Neither Jefferson nor Channing nor any of the other forefathers or foremothers who merit our respect exhaust the significance of declaring independence. We can see the act itself as repeatable in our own lives, over and over again. The significance of the Declaration outlives the use made of it by the elite that saw a chance for greater power and wealth independent of Britain than in continuing subordination to it. This surplus of meaning lies in the Declaration's links with both mythical past and real present.
The Declaration mostly avoided Biblical references, a surprising fact since the Bible would have been familiar to most Americans and most of the Europeans who were the audience of the Declaration, but it is a prophetic document. I mean by this that the ancient Hebrew prophets spoke against the dominant powers of their own time and appealed to moral principles that transcended particular place and time. The prophets of the Hebrew Scriptures were not hangers on at court; they spoke truth (as they saw it) against power, even if their words (as the Declaration of Independence later) would eventually be misused by systems that are as oppressive as they are liberating.
Are we too not called upon to declare our independence . . . of the groupthink of the monopolized mass media? of the purveyors of commercial advertising free of informational content? of the imperative to travel by machines that guzzle fossil fuels and to support the wars aimed at providing the gas to run them? of the industrial practices behind global warming? of educational systems that let us study microproblems but conspire to prevent us from seeing as a whole the system that produces them and in which we are so far trapped?
To declare independence, in the only way that makes sense, is to go against the stream, to supply what is missing in the conversation, to open up possibilities that enemies of freedom would foreclose. Unitarians and Universalists have often done so in the past, and their religious communities have given them the courage to do it. As a denomination we have on numerous occasions done so. May this spirit will continue to live and may it grow, until Justice rolls down like waters.

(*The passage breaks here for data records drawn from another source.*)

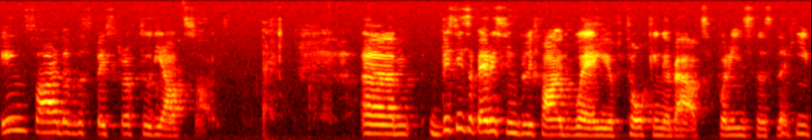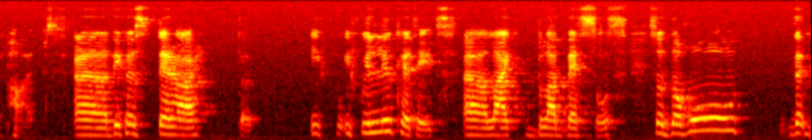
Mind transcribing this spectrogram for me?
inside of the spacecraft to the outside. Um, this is a very simplified way of talking about, for instance, the heat pipes, uh, because there are, if, if we look at it uh, like blood vessels, so the whole, the,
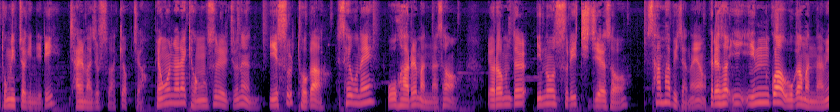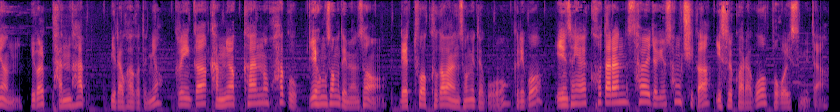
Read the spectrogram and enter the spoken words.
독립적인 일이 잘 맞을 수밖에 없죠. 병원연의 경술일주는 이 술토가 세운의 오화를 만나서 여러분들 인오술이 지지해서 삼합이잖아요. 그래서 이 인과 오가 만나면 이걸 반합 이라고 하거든요. 그러니까 강력한 화국이 형성되면서 네트워크가 완성이 되고 그리고 인생에 커다란 사회적인 성취가 있을 거라고 보고 있습니다.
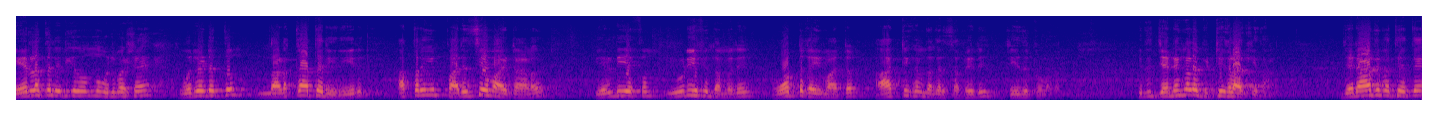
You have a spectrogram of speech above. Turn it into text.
കേരളത്തിൽ എനിക്ക് തോന്നുന്നു ഒരുപക്ഷെ ഒരിടത്തും നടക്കാത്ത രീതിയിൽ അത്രയും പരസ്യമായിട്ടാണ് എൽ ഡി എഫും യു ഡി എഫും തമ്മിൽ വോട്ട് കൈമാറ്റം ആറ്റിങ്ങൽ നഗരസഭയിൽ ചെയ്തിട്ടുള്ളത്. ഇത് ജനങ്ങളെ വിട്ടുകളാക്കിയതാണ് ജനാധിപത്യത്തെ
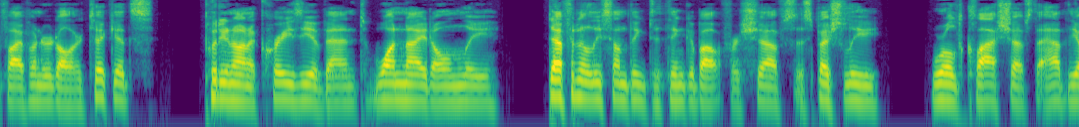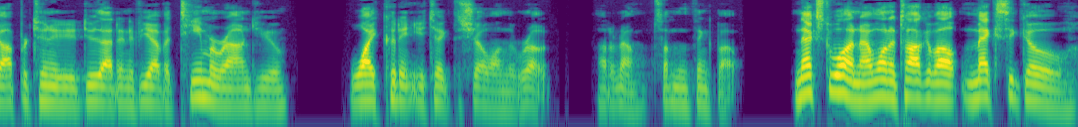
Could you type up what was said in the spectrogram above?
$500 tickets, putting on a crazy event, one night only. Definitely something to think about for chefs, especially world class chefs that have the opportunity to do that. And if you have a team around you, why couldn't you take the show on the road? I don't know, something to think about. Next one, I want to talk about Mexico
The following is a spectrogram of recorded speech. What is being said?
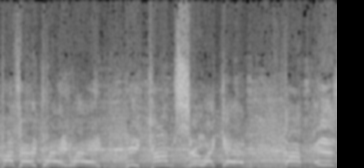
buzzer, Dwyane Wade! He comes through again! That is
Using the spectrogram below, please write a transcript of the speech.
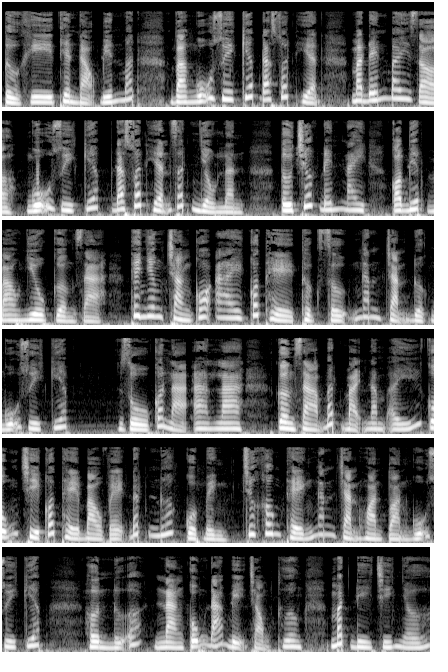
Từ khi thiên đạo biến mất và ngũ duy kiếp đã xuất hiện, mà đến bây giờ ngũ duy kiếp đã xuất hiện rất nhiều lần. Từ trước đến nay có biết bao nhiêu cường giả, thế nhưng chẳng có ai có thể thực sự ngăn chặn được ngũ duy kiếp. Dù có là A-La, cường giả bất bại năm ấy cũng chỉ có thể bảo vệ đất nước của mình, chứ không thể ngăn chặn hoàn toàn ngũ duy kiếp. Hơn nữa, nàng cũng đã bị trọng thương, mất đi trí nhớ.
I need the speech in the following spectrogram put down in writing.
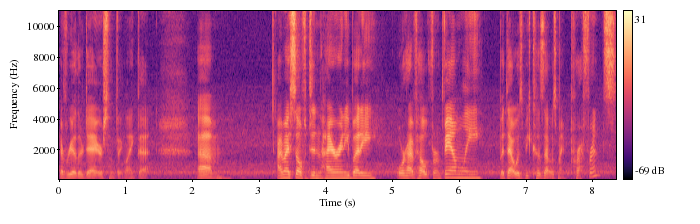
every other day or something like that. Um, I myself didn't hire anybody or have help from family, but that was because that was my preference.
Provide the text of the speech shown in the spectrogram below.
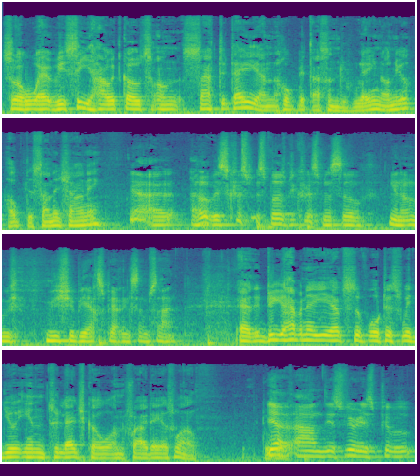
So uh, we see how it goes on Saturday and hope it doesn't rain on you. Hope the sun is shining. Yeah, I, I hope it's Christmas. It's supposed to be Christmas, so you know we, we should be expecting some sun. Uh, do you have any uh, supporters with you in LegCo on Friday as well? To Yeah, um, there's various people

Padover, Saul K., ed. 1953 (originally 1939). Thomas Jefferson on Democracy.
Vidal, Gore, 2003. Inventing a Nation: Washington, Adams, Jefferson. New Haven: Yale University Press.
Zinn, Howard, 2003. A People's History of the United States. New York.

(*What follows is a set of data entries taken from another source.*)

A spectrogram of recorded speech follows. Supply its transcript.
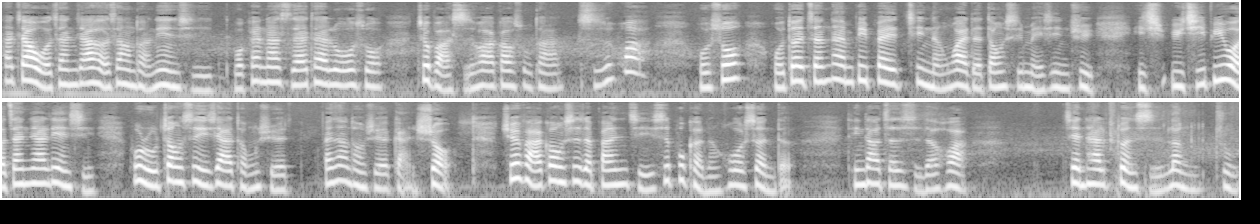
他叫我参加合唱团练习，我看他实在太啰嗦，就把实话告诉他。实话，我说我对侦探必备技能外的东西没兴趣，与其与其逼我参加练习，不如重视一下同学班上同学的感受。缺乏共识的班级是不可能获胜的。听到真实的话，见他顿时愣住。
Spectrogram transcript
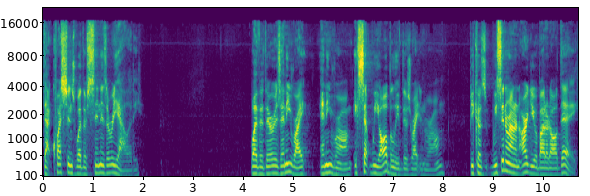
that questions whether sin is a reality, whether there is any right, any wrong, except we all believe there's right and wrong because we sit around and argue about it all day.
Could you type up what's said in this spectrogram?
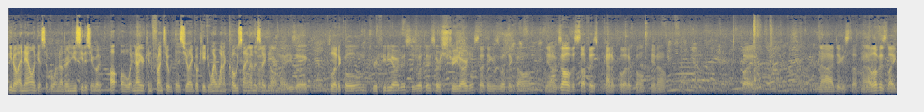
you know, analogous of one another, and you see this, and you're going, "Uh oh!" Now you're confronted with this. You're like, "Okay, do I want to co-sign on this That's what I idea?" He's a political graffiti artist, is what they say, or street artist, I think is what they call him. You know, because all of his stuff is kind of political. You know, but no, I dig his stuff, man. I love his like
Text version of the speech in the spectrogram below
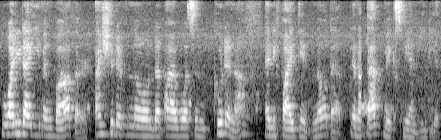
why did I even bother? I should have known that I wasn't good enough. And if I didn't know that, then that makes me an idiot.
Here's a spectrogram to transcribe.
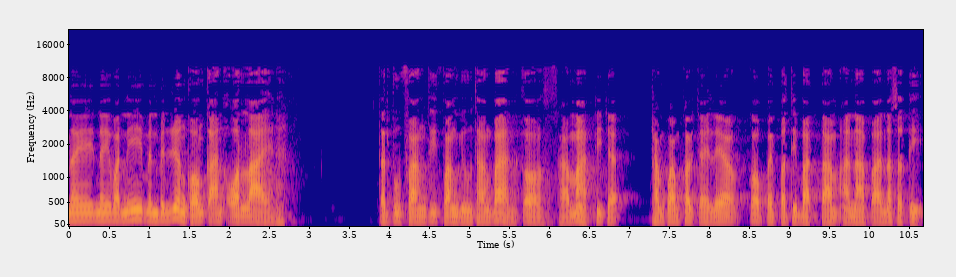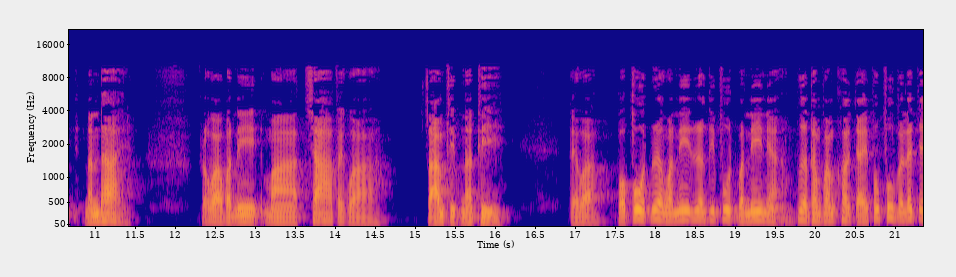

Constitution of the United States and Constitution of California and Related Documents, 1977-78.
* This talk was presented at the Unitarian Universalist Church of Bowling Green, July 4, 2004.
** For the full speech by Channing, see Unitarian Universalist History and Theology.